═════ Exercise materials

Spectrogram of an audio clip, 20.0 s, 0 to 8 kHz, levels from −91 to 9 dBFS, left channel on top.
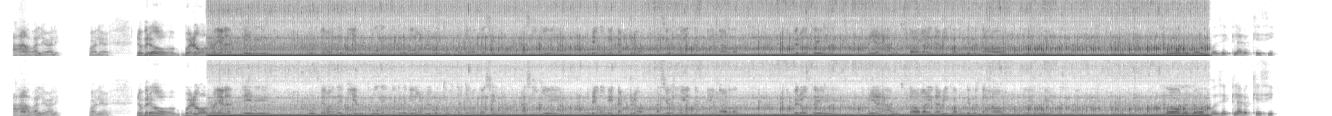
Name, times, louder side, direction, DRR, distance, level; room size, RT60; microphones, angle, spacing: voice 1, 0.2-0.9 1.3-4.1 4.6-8.5 8.8-11.2 11.9-16.3, left 2 dB, 30° left, 0.9 m, -44 dB
sound 1, 3.1-18.2, left 4 dB, 80° left, 0.3 m, -24 dB
voice 2, 17.4-19.1, right 3 dB, 40° right, 0.5 m, -40 dB
2.5 x 2.0 x 3.4 m
head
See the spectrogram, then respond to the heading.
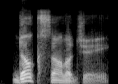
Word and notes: doxology: British English

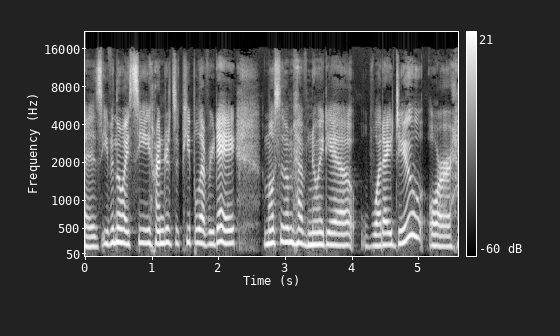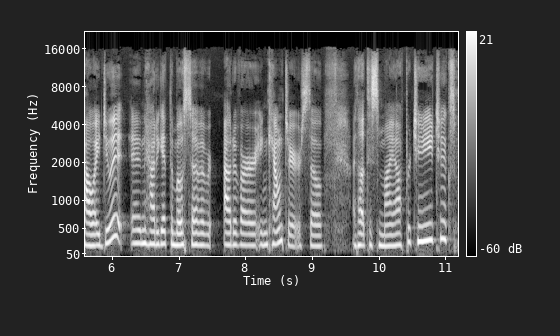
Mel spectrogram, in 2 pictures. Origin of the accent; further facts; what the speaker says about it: Niagara region, Ontario, Canada; I'm born and raised in Canada, in the Niagara region. So I grew up pretty close to the border.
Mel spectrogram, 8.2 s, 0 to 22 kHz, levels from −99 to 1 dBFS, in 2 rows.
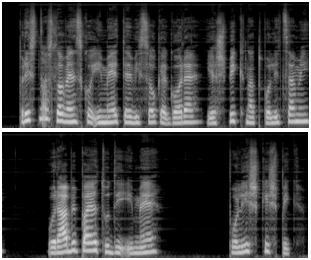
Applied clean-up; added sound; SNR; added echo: neural mask model DeepFilterNet 3.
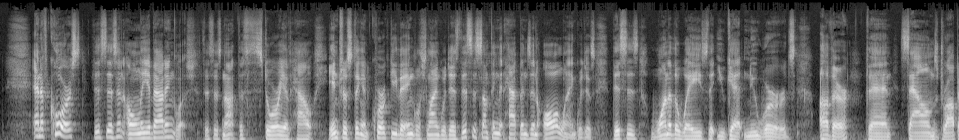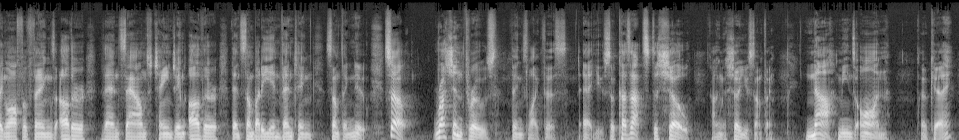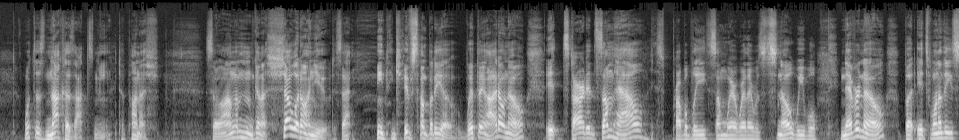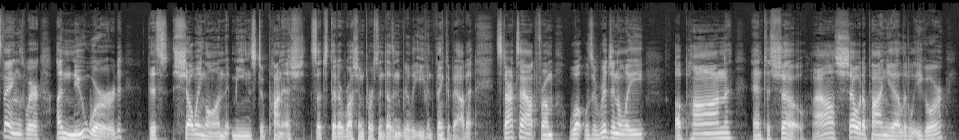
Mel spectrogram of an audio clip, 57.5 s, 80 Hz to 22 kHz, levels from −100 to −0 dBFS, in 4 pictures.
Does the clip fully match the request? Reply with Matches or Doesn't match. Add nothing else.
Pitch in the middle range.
Doesn't match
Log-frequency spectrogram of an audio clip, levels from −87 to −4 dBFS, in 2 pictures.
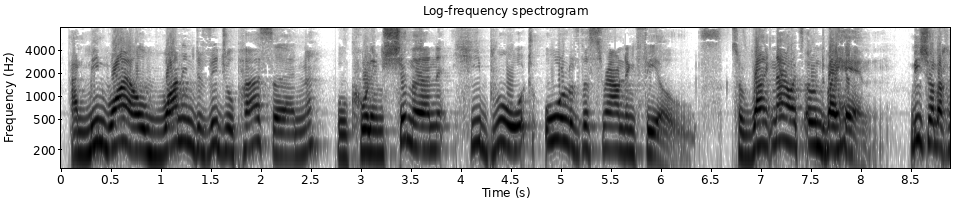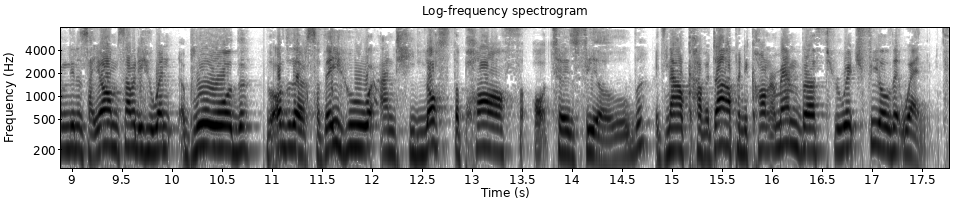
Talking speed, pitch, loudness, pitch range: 170 wpm, 205 Hz, -10 LUFS, 185-220 Hz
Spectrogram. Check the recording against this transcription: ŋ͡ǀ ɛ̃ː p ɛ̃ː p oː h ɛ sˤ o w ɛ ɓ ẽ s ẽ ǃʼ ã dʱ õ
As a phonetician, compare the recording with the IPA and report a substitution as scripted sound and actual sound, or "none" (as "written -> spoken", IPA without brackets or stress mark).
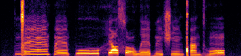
s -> ʃ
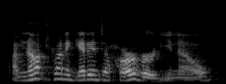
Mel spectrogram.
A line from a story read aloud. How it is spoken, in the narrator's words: Val growled defensively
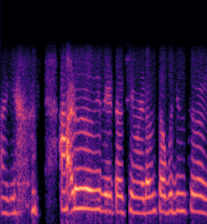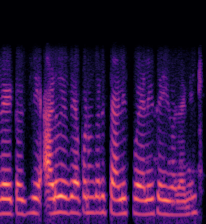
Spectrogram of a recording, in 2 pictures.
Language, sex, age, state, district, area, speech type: Odia, female, 45-60, Odisha, Sundergarh, rural, conversation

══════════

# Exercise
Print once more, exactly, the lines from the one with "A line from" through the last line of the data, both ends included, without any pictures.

# Task answer
A line from a story read aloud. How it is spoken, in the narrator's words: Val growled defensively
Spectrogram of a recording, in 2 pictures.
Language, sex, age, state, district, area, speech type: Odia, female, 45-60, Odisha, Sundergarh, rural, conversation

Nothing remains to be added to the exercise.